Storm Francis brought more than 110kmh winds and torrential rainfall to Ireland last week.
The second Atlantic storm to hit the country in just four days left in its wake a stark message about climate change which was best underlined in a west Cork town.
Bantry does not sit on a major, open river - and the devastating flooding it suffered on Monday night was not caused by a coastal storm surge or rising sea levels.
Instead, the town lies at the foot of a ring of surrounding mountains and was overwhelmed by rainfall, with 25mm falling in just two hours as Storm Francis raged overhead.
An estimated 53mm of rain fell in just over 24 hours. So great was the power of the water that drains and culverts couldn't cope with the deluge and 'popped', with overhead roads being split apart and rain run-off cascading down town centre streets.
Bantry Business Association official Diarmuid Murphy raced to check his property on Monday night and found a river running down the Main Street.
"I drive a jeep and I didn't think I would get through it," he said.
Damage was caused to more than 50 homes and businesses. Bantry Vodafone store owner Ger Egan had his store completely refitted the previous week - and arrived in the early hours of Tuesday morning to find his refurbished shop under almost 30cm of murky flood waters.
Just four days earlier, his Vodafone store in Skibbereen narrowly missed being flooded in the wake of Storm Ellen.
"It was heartbreaking to see," he said.
While figures are still being assessed, some 70mm of rain is believed to have fallen on mountains across the south west in less than 24 hours.
The deluge hit waterways still struggling to cope with the torrential rainfall left in Storm Ellen's wake.
The Environmental Protection Agency (EPA) admitted climate change will now raise issues such as flooding with communities nationwide that traditionally never had to worry about water-related problems.
A Met Éireann study found that a 30-year running mean of national annual rainfall indicated an increase in average national rainfall of approximately 70mm over the last two decades.

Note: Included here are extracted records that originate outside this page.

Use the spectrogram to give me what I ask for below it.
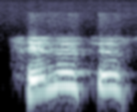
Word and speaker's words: tinnitus: little diagram that he wrote in the whole tinnitus. You guys say, how do you say it, Nick? You say tinnitus.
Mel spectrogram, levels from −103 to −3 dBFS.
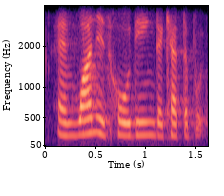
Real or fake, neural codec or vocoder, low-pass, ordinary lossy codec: real; none; 3.6 kHz; Opus, 32 kbps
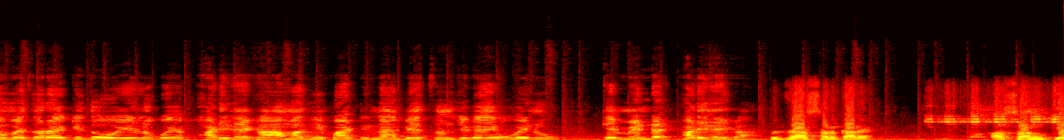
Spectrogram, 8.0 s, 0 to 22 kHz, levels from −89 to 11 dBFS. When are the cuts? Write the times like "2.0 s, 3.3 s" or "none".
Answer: 5.6 s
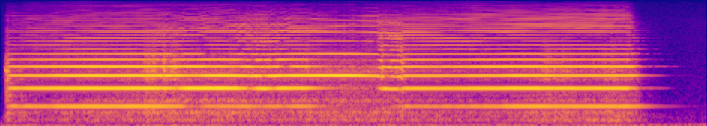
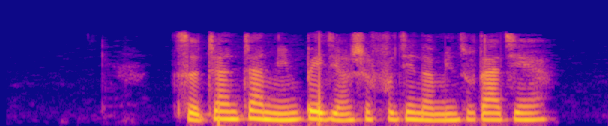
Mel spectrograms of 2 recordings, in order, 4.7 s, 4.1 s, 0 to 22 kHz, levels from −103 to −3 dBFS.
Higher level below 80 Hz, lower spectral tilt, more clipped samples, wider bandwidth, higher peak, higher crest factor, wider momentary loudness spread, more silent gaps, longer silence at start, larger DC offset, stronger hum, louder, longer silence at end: about the same, -52 dBFS vs -52 dBFS; second, 1 dB/octave vs -6.5 dB/octave; neither; first, 18 kHz vs 7.6 kHz; first, 0 dBFS vs -4 dBFS; about the same, 12 dB vs 16 dB; about the same, 7 LU vs 8 LU; neither; second, 0.05 s vs 1.2 s; neither; neither; first, -10 LUFS vs -18 LUFS; about the same, 0.4 s vs 0.4 s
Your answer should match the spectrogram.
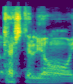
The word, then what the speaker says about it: Castellón: Peníscola, Castellón. You have to say it like that.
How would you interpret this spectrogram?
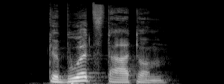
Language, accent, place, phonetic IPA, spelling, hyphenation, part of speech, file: German, Germany, Berlin, [ɡəˈbuːɐ̯t͡sˌdaːtʊm], Geburtsdatum, Ge‧burts‧da‧tum, noun, De-Geburtsdatum.ogg
- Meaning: date of birth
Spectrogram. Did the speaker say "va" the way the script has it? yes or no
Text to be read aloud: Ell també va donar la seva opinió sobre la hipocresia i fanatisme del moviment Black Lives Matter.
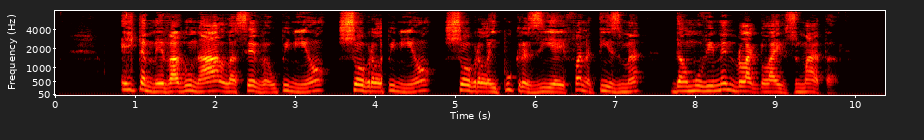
yes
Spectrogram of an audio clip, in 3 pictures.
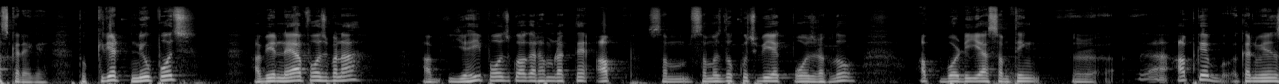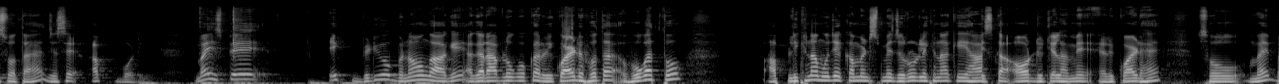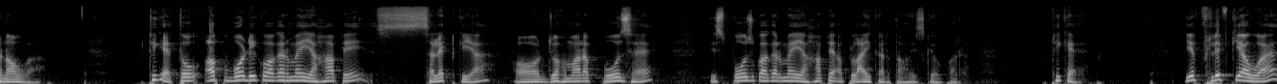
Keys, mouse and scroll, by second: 2.4-5.5 drag, 8.5-17.3 drag, 22.6-25.0 drag, 25.0-25.3 scroll down 1, 25.3-29.5 shift+middle drag, 30.4 click, 31.6-35.8 middle drag, 35.8-38.3 drag.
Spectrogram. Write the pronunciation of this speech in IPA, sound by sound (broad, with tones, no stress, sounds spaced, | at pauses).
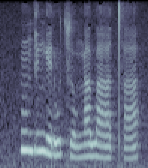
ũ˦ ɡ ɪ˦ ŋ e˨ ɾ u˦ t͡s o˨ ŋ a˦ w aː˨ tʰ a˨˦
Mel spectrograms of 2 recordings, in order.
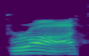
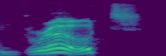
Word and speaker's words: Brot: And since we're going on pronunciations, I'll also correct that brot is actually broat. – Oh, broat. – Yeah. Well, so broat means bread in German.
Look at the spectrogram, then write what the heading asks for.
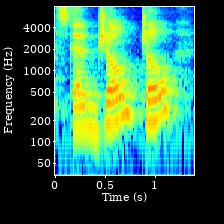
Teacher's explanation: d u in this word says a j sound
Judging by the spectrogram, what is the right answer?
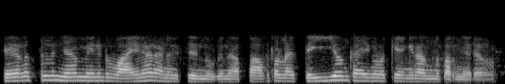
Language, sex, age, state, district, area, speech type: Malayalam, male, 18-30, Kerala, Kottayam, rural, conversation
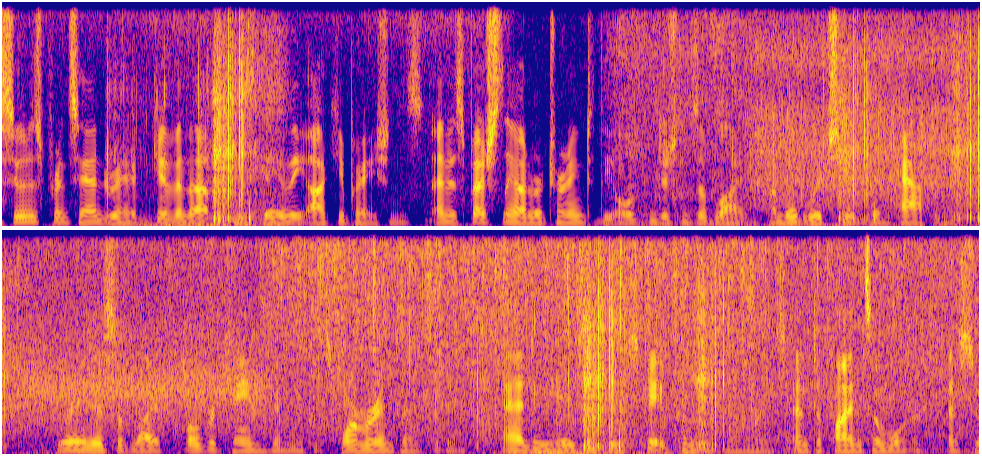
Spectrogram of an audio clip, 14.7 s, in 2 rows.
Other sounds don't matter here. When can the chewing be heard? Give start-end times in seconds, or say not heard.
0.8-2.2, 5.5-8.2, 11.1-12.8.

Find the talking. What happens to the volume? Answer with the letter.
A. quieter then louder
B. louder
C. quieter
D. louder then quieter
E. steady
E.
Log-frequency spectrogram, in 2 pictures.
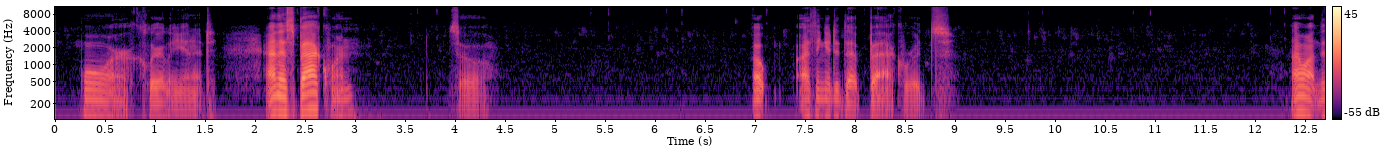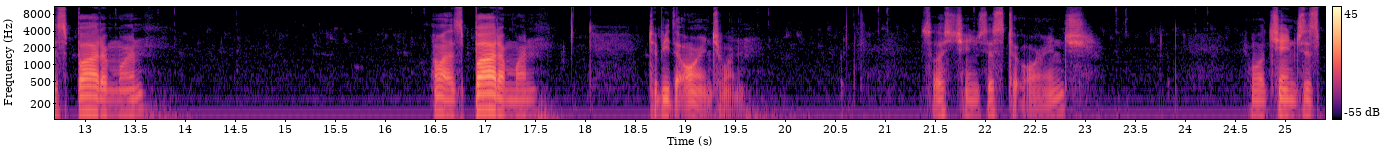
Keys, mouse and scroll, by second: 7.1-10.2 drag, 12.3-15.3 drag, 16.6 right click, 17.9 middle click, 18.2 middle click, 19.2 middle click, 24.5-25.4 drag.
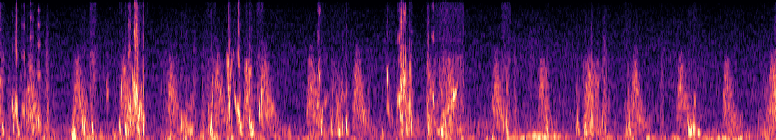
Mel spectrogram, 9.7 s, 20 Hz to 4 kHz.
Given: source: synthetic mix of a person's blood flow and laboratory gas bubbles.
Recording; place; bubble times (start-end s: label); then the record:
Doppler ultrasound of blood flow; subclavian vein
0.00-0.07 s: bubbles
0.12-0.53 s: bubbles
0.99-1.23 s: bubbles
1.31-1.36 s: bubbles
1.45-1.84 s: bubbles
2.23-2.43 s: bubbles
2.56-2.69 s: bubbles
2.81-3.31 s: bubbles
3.94-4.37 s: bubbles
4.80-5.17 s: bubbles
5.31-5.79 s: bubbles
6.25-6.39 s: bubbles
6.80-6.87 s: bubbles
7.17-7.55 s: bubbles
7.79-7.92 s: bubbles
8.57-8.77 s: bubbles
9.45-9.71 s: bubbles
From the record:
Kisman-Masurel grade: 243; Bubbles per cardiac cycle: several, 3 to 8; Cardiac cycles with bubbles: 100%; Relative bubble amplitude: loud (0.450 to 0.775); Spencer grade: 3 (all of the cardiac periods contain showers or single bubble signals, but not dominating or overriding the cardiac motion signals); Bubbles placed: anywhere in the cardiac cycle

Nine of the Met Éireann records for highest monthly rainfall totals have been set over the past 30 years.
Put simply, Ireland is dealing with a less extreme model of what is happening in the UK where summers are getting searingly hotter and extreme weather events such as storms with high winds and torrential rainfall are becoming more frequent and damaging.
The UK this summer recorded its second highest temperature ever as well as multiple 'tropical nights', which have only been recorded six times since 1960.
While Storm Francis brought misery to west Cork, it threatened to dump 90mm of rainfall over northern England and Scotland - sufficient to overwhelm all bar specialised flood defences.
Storms Ophelia, Darwin, Lorenzo and Ali amply proved the impact Mother Nature can have on modern Irish society.
Transport Minister and Green Party leader Eamon Ryan warned the clock is ticking over climate change.
While the Paris Climate Agreement aims to limit global temperature hikes to 1.5 degrees above pre-industrial levels, since 2016 rising temperatures have made that target appear increasingly fragile.
"These figures are a reminder of the scale of the challenge we face.
"The signatories to the Paris treaty, particularly those in Europe, must hold the line," he said.
"We have everything to gain from changing our food, energy, transport and economic systems to a cleaner and more efficient economic model."
However, protecting existing infrastructure in the short to medium term poses a mammoth challenge.
One Dublin firm, Gamma Location Intelligence (GLI), estimates more than 70,000 homes face a serious threat by 2050 from both flooding and coastal erosion.
GLI scientist Richard Cantwell warned that rising sea levels could pose an historic challenge for the State.
"In a worst case scenario, we could be looking at sea levels rising at between three and six metres by 2050," he said.
That would be catastrophic not only for flood-prone cities like Cork and Galway but would also leave low-lying parts of Dublin underwater. Major flood challenges would also be faced by Louth, Clare, Limerick and Waterford.
For Cork, even if the scenario proves only 50pc accurate, the city will face a flooding threat that will dwarf the €100m-plus in damage caused by the historic 2009 deluge, which forced the evacuation of a city centre hospital and left over 40,000 people without drinking water supply for weeks.
Cork is still embroiled in rows over which flood defence model is best for Ireland's most low-lying city with the project estimated at €130m.
Former flood relief minister Kevin 'Boxer' Moran warned in 2017 that Ireland faced having to spend €1bn by 2030 to ensure national flood defences are fit for purpose.
The OPW insisted expensive flood defence schemes work when fully completed and cited Mallow, Clonmel and Fermoy as examples of how homes can be protected.
Office of Public Works Minister Patrick O'Donovan toured flood-hit areas twice over the past week.
"It is not a funding issue - I have been very clear about that. Successive Governments have taken climate change seriously. We have to be asking ourselves whether some of the building taking place should be taking place.
"We know in towns across the country where Catchment Flood Risk Assessment and Management has identified flood risks and that planning permission was (still) granted."